[Extracted data entries]
****

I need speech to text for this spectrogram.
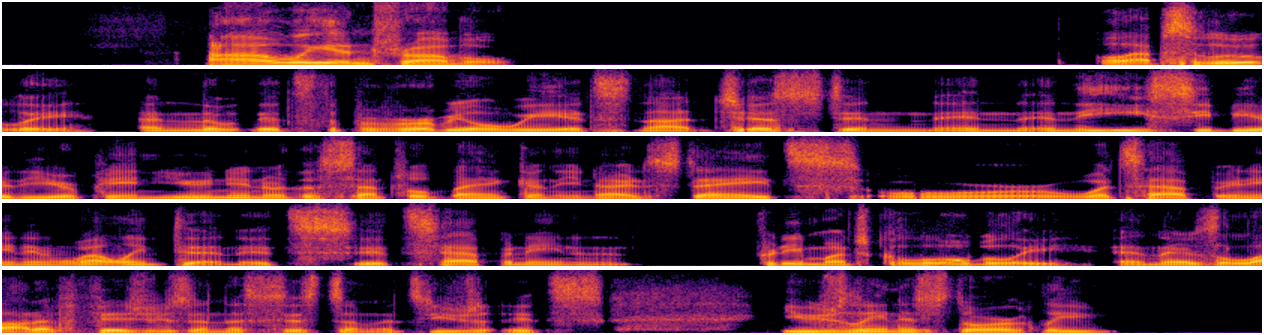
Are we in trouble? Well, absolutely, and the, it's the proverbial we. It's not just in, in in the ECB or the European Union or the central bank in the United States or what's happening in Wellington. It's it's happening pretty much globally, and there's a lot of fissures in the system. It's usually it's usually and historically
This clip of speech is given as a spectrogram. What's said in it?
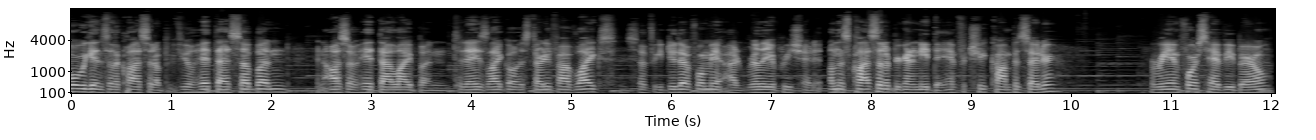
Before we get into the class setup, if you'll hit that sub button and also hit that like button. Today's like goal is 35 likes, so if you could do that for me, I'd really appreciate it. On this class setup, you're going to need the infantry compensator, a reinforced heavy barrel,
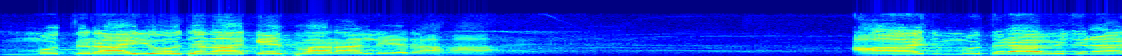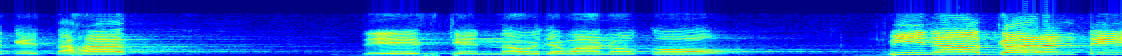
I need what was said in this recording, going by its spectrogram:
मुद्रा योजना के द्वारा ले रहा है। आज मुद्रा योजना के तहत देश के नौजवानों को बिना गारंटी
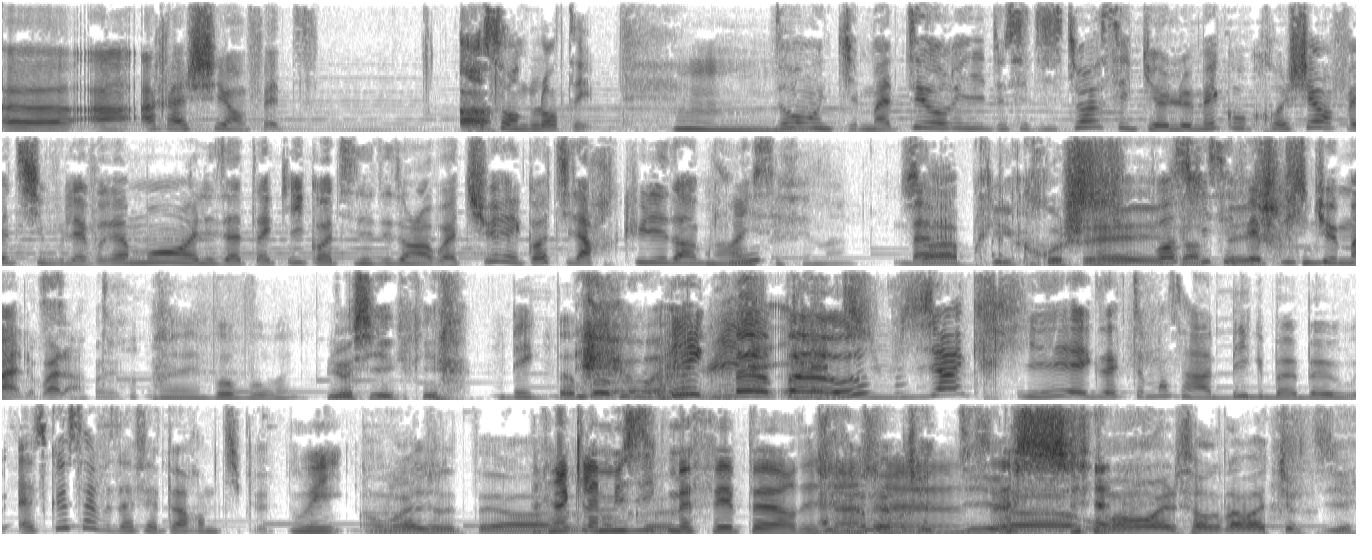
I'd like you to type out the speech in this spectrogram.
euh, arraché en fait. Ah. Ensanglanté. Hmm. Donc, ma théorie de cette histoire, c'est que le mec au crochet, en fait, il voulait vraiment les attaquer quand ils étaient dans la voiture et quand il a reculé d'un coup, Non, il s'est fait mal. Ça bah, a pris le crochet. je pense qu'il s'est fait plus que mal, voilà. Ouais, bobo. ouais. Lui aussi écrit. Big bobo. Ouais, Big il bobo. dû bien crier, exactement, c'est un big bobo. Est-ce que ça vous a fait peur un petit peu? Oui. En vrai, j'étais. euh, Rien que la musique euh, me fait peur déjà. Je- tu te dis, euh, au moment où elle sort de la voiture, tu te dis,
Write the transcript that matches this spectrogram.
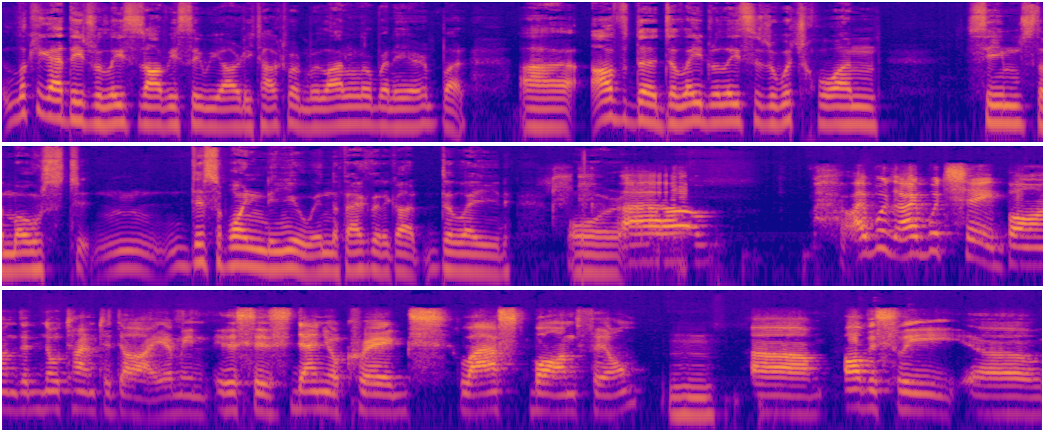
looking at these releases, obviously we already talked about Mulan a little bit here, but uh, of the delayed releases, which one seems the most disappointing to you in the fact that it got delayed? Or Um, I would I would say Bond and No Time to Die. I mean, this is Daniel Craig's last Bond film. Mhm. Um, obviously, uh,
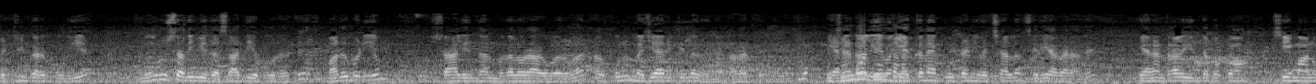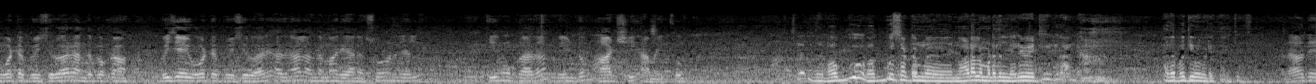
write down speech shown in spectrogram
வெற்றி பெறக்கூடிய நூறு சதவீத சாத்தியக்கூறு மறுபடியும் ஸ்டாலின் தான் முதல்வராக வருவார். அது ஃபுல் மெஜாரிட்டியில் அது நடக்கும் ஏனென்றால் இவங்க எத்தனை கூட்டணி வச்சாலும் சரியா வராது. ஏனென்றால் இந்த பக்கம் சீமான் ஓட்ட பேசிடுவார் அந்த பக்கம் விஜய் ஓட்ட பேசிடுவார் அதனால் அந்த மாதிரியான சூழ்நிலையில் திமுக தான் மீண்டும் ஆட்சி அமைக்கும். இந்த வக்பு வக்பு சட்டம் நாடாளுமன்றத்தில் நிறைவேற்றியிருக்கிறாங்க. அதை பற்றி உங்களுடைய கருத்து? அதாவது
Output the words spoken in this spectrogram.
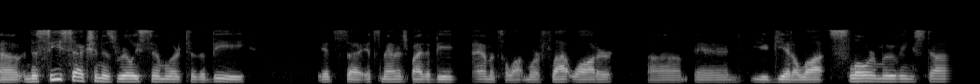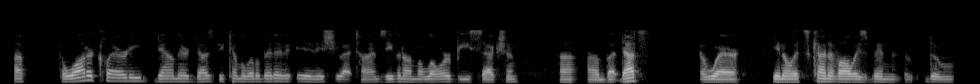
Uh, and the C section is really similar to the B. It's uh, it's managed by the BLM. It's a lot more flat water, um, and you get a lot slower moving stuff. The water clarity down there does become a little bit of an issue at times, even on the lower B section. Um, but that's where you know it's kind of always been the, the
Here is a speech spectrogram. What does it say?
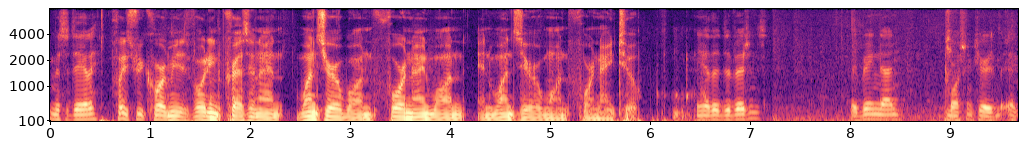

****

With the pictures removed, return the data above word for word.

I need speech to text for this spectrogram.
Are we in trouble? Well, absolutely, and the, it's the proverbial we. It's not just in, in in the ECB or the European Union or the central bank in the United States or what's happening in Wellington. It's it's happening pretty much globally, and there's a lot of fissures in the system. It's usually it's usually and historically
This clip of speech is given as a spectrogram. What's said in it?
Before we get into the class setup, if you'll hit that sub button and also hit that like button. Today's like goal is 35 likes, so if you could do that for me, I'd really appreciate it. On this class setup, you're going to need the infantry compensator, a reinforced heavy barrel,
I need what was said in this recording, going by its spectrogram:
मुद्रा योजना के द्वारा ले रहा है। आज मुद्रा योजना के तहत देश के नौजवानों को बिना गारंटी
I'd like you to type out the speech in this spectrogram.
euh, arraché en fait. Ah. Ensanglanté. Hmm. Donc, ma théorie de cette histoire, c'est que le mec au crochet, en fait, il voulait vraiment les attaquer quand ils étaient dans la voiture et quand il a reculé d'un coup, Non, il s'est fait mal. Ça bah, a pris le crochet. je pense qu'il s'est fait plus que mal, voilà. Ouais, bobo. ouais. Lui aussi écrit. Big bobo. Ouais, Big il bobo. dû bien crier, exactement, c'est un big bobo. Est-ce que ça vous a fait peur un petit peu? Oui. En vrai, j'étais. euh, Rien que la musique euh, me fait peur déjà. Je- tu te dis, euh, au moment où elle sort de la voiture, tu te dis,
Write the transcript that matches this spectrogram.
looking at these releases, obviously we already talked about Mulan a little bit here, but uh, of the delayed releases, which one seems the most disappointing to you in the fact that it got delayed? Or Um, I would I would say Bond and No Time to Die. I mean, this is Daniel Craig's last Bond film. Mhm. Um, obviously, uh,
write down speech shown in spectrogram
வெற்றி பெறக்கூடிய நூறு சதவீத சாத்தியக்கூறு மறுபடியும் ஸ்டாலின் தான் முதல்வராக வருவார். அது ஃபுல் மெஜாரிட்டியில் அது நடக்கும் ஏனென்றால் இவங்க எத்தனை கூட்டணி வச்சாலும் சரியா வராது. ஏனென்றால் இந்த பக்கம் சீமான் ஓட்ட பேசிடுவார் அந்த பக்கம் விஜய் ஓட்ட பேசிடுவார் அதனால் அந்த மாதிரியான சூழ்நிலையில் திமுக தான் மீண்டும் ஆட்சி அமைக்கும். இந்த வக்பு வக்பு சட்டம் நாடாளுமன்றத்தில் நிறைவேற்றியிருக்கிறாங்க. அதை பற்றி உங்களுடைய கருத்து? அதாவது
Output the words spoken in this spectrogram.
Uh, and the C section is really similar to the B. It's uh, it's managed by the BLM. It's a lot more flat water, um, and you get a lot slower moving stuff. The water clarity down there does become a little bit of an issue at times, even on the lower B section. Um, but that's where you know it's kind of always been the, the
Here is a speech spectrogram. What does it say?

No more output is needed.